GCSEs: is the basket beyond repair, or just overloaded?

Blog Editor, IOE Digital28 May 2021

IOE Events.

The case for high-stakes exams at age 16, in the form of GCSEs, has felt precarious at times, especially so since the education and training participation age increased to age 18.  However, as we heard in both our latest public debate, on GCSEs, and our previous event on closing the attainment gap post-Covid, the GCSE system retains many supporters, even though some are surprised to find themselves taking that position.

For this  debate, were joined by IOE colleagues Mary Richardson (chair), Tina Isaacs and Gill Wyness; Tim Oates of Cambridge Assessment; and campaigner on reliability in exam marking, Dennis Sherwood.  Read more about our panellists here.

We also heard how in some cases the calls to disband GCSEs hide ulterior (more…)

Open book exams: open season for cheaters or a better form of assessment?

Blog Editor, IOE Digital19 May 2021

Gwyneth Hughes.

The start of the pandemic in March 2020 caused universities to do a rapid pivot from the well-entrenched invigilated, timed, unseen exams to online tests mostly taken at home.

Software can monitor students taking exams in their own homes by using video or proctoring methods, or by locking down the examinee’s computer. But by far the most straightforward option is open book exams with extended timescales. This is mostly what happened at the University of London. But does this mean better assessment or more cheating?

For an open-book exam, students can search online and access books, notes, and other available resources online or in print. If the exam writing window remains (more…)

Everyone’s Invited: Why we’re not surprised about the #MeToo movement in UK schools

Blog Editor, IOE Digital27 April 2021

Jessica Ringrose, Ruth Eliot, Sophie Whitehead, Amelia Jenkinson, Kaitlynn Mendes & Tanya Horeck.

In recent weeks, allegations of peer-on peer sexual violence in schools, colleges and universities across the UK have been hailed as a ‘#Metoo’ moment for young people.

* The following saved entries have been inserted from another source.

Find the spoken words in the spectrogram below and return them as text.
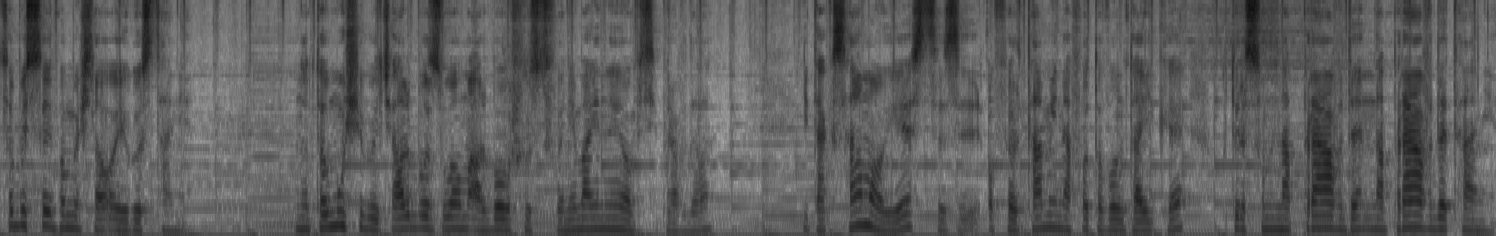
Co byś sobie pomyślał o jego stanie? No to musi być albo złom, albo oszustwo, nie ma innej opcji, prawda? I tak samo jest z ofertami na fotowoltaikę, które są naprawdę, naprawdę tanie.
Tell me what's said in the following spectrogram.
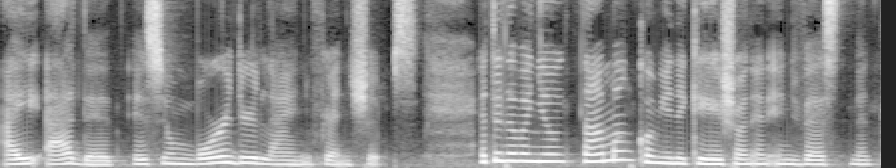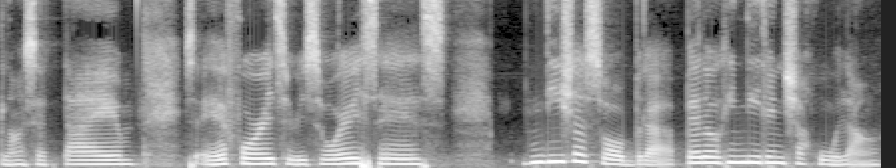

The scale and severity of survivors’ testimonies has sparked shock and outrage amongst the commentariat, news media, parents and many education professionals.

We are a feminist consortium of sex educators – who spend a lot of time talking about sex, relationships, consent and intimacy in school – and academics who have been researching gender, education and social justice for decades. We are not surprised by the testimonies submitted to Everyone’s Invited, and really, no one should be. Not just because teenage girls everywhere have been demanding change for years. Or because just back in 2016, a Women and Equalities Committee inquiry revealed endemic sexual harassment in UK schools. But also because we must recognise that schools are a microcosm of society, including rape culture.

Part of the reason for the shocked response, we believe, is because listening to survivor testimonies forces us to (more…)